When is a product assembled and not made? If you are a tech person you are aware of the new Mac Pro that Apple release on Thursday, December 19 2013. Sorry Apple for using you as an example (I own a Macbook Air, an iPhone and an iPad mini). There were several articles such as this one by Time that characterized the building of the product in the USA. This is not true. The Mac Pro is assembled in the USA. You might ask what is the difference? There is a huge difference. Just because the factory is located in the Arizona, USA does not mean the entire product is made in the USA. Also it does not mean there will be a ton of new jobs created. On the contrary it is the exact opposite. Few jobs are created.

“Made” implies that the product and components are built in that location. Everything. There are also other implications that people assume with “Made”. Such as, there are people in the factory on an assembly line and people at stations building components. That was true and in some situations is still true, but less and less people are making things today. Robots not humans are making things more and more. People tend to think that since there is a factory then there must be people in it making and  building.

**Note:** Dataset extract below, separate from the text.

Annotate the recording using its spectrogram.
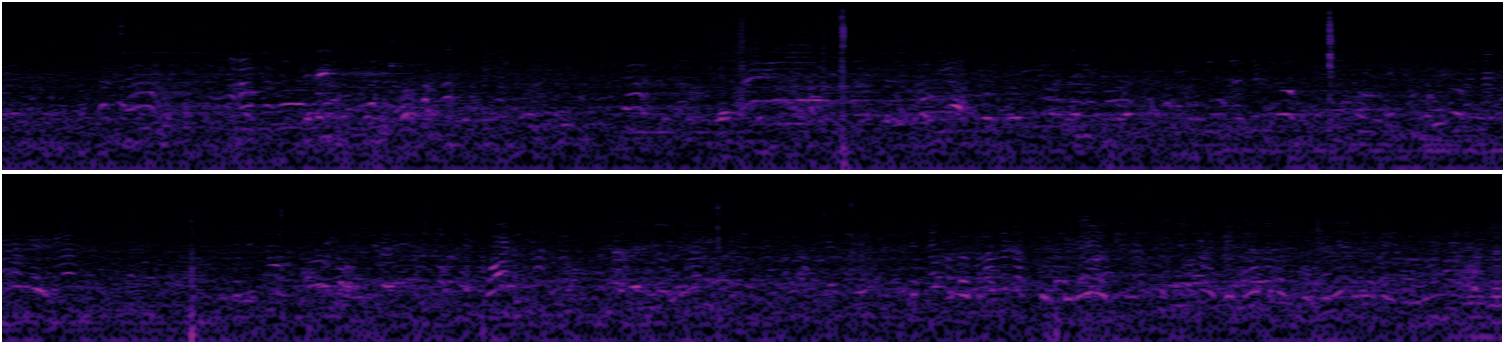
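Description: Young players shout calls to each other from afar in an open, echoing stadium.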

“Assembled” means that the components are made some place else and brought to the factory to be assembled into a finished good. This requires even less people at the factory. Even less in the future. Machines do the assembly. Again not many people needed in this process.

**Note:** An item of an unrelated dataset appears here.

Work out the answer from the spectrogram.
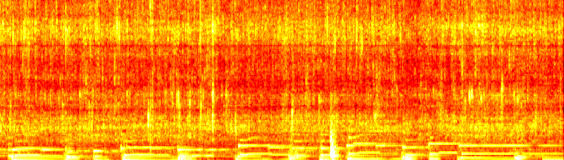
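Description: Chopped tomato, green chilli and bay leaf sizzling in hot mustard oil in a steel kadai, stirred with a spatula as panch phoron spices go into the oil. Background music of slow, held notes plays over the frying.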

“Apple is bringing manufacturing back to the USA and leading the charge for manufacturing in the USA. Bringing back jobs”…Not

People were over joyed that “Apple is bringing manufacturing back to the USA and leading the charge for manufacturing in the USA. Bringing back jobs”, but that is the furthest from the truth. As an American I was happy too, but having a new factory built does not mean there will be jobs. That is what is elegantly discuss in the Thomas L. Friedman piece and the two books I mention. In the not to distant future 5-10 years as we get closer to autonomous robots the numbers of people in the factories will get closer to zero. The good thing about that is the factory location can now be located closer to the consumers and the factories could handle customizations at a low price. This is a boon for the manufacturers too, logistics (getting the product to the consumer) become easier and labor costs are reduced to near zero. The not so good thing is that this will not increase employment, but reduce it.

As machines get smarter (faster and cheaper) they will replace people in many jobs. As a society we need to decide where and how far this should go. There needs to be a way to balance this out. As a technologist I am excited about the potential. As a member of society I am concerned. Should I be?

Top image is from Thank you.